Most times the old pc cooling fans are salvaged from old computers, I suppose that you could find one at a computer repair shop if you don't have an old pc around, or buy a new one at a computer supply, they shouldn't be expensive, I have seen them for about $5 online.
Go to Radio Shack and see what they have. You need to have some sort of spacer between the fan and the wall of your incubator to allow for proper air flow. You could use long machine screws to attach the fan. Before you attach it to the wall, add a couple of nuts and then a washer behind the fan and then run the screw through your bator wall and add a washer and finally a nut. That should be adequate for spacing.
The one we bought from Radio Shack was around 20 dollars. It was heavy duty and I belive 110 volts. That way we were able to wire it in with the thermostat and light and didn't need a separate adapter.
You can work to rig a single pole, lower water heater thermostat - as several of the "how to" homemade incubators use - those will run you 8-11 dollars but the do have a wide variance and getting them in the right place and adjusted properly takes some work.

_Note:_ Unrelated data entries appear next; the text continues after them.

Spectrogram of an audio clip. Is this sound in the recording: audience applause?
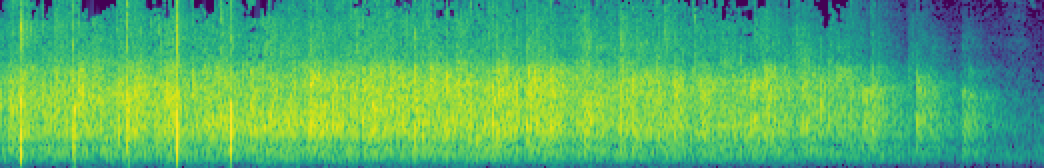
yes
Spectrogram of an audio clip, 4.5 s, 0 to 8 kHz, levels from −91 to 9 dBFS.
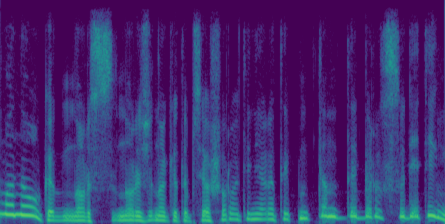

Or you can go to a reptile supple site and pick up the Reptitherm 500 or better and use one of those and they run you 25-30 but they have a very small temp variance. You then wire your choice of heating element/s and just plug it into the Reptitherm.
Or you can buy an INCUBATOR thermostat and element... Which, you have to figure is designed to work in incubators - but will run you 20-25-30 depending where and shipping.
Do not plug fans/ or wire them into the thermostat set-up. Fans should run constantly regardless of temps.
And 110 volt fans if you can afford them are worth it long run.
You can go as cheap as computer fan, light bulb and water heater thermostat and some tweaking will get you a bator that hatches eggs.
You can start piling on the things that make life easier - better thermostats, different elements, 110 fans, etc. as you go along. Which is what I did. Started basic, learned a LOT, saved some money and tweaked what I wanted to.
Everything about it is up to you - the basics can be made to work. You learn a LOT tweaking your own.
Danny will come on talking about water heater variances being wider than is practical - while true at the outset, you can learn to set them so the swing works if that's all that's in the budget and he doesn't seem to understand at all the difference between 8 dollars and 20-25 and 30.
I certainly do. If I can hatch with an 8 dollar thermostat and a 6 dollar light bulb and socket, and a four dollar fan, then I'm HATCHING at the price of his thermostat.
We wired our 110 fan in with the bulb and thermostat but put it in line before the thermostat so that it ran continuously while the bulb turned off and on. I was really pleased with the incubator thermostat we used (like at Meyer's). Just remember. Calibrate your thermostat with an empty bator.